A Portion of the Suppressed Introductory Chapter to American Notes

If this book should fall into the hands of any sensitive American who cannot bear to be told that the working of the institutions of his country is far from perfect; that in spite of the advantage she has over all other nations in the elastic freshness and vigour of her youth, she is far from being a model for the earth to copy; and that even in those pictures of the national manners with which he quarrels most, there is still (after the lapse of several years, each of which may be fairly supposed to have had its stride in improvement) much that is just and true at this hour; let him lay it down, now, for I shall not please him. Of the intelligent, reflecting, and educated among his countrymen, I have no fear; for I have ample reason to believe, after many delightful conversations not easily to be forgotten, that there are very few topics (if any) on which their sentiments differ materially from mine.

I may be asked -- 'If you have been in any respect disappointed in America, and are assured beforehand that the expression of your disappointment will give offence to any class, why do you write at all?' My answer is, that I went there expecting greater things than I found, and resolved as far as in me lay to do justice to the country, at the expense of any (in my view) mistaken or prejudiced statements that might have been made to its disparagement.
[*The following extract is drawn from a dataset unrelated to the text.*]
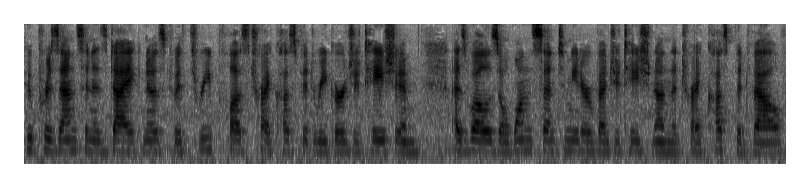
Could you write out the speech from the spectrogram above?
who presents and is diagnosed with 3 plus tricuspid regurgitation, as well as a 1 centimeter vegetation on the tricuspid valve,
Coming home with a corrected and sobered judgment, I consider myself no less bound to do justice to what, according to my best means of judgment, I found to be the truth.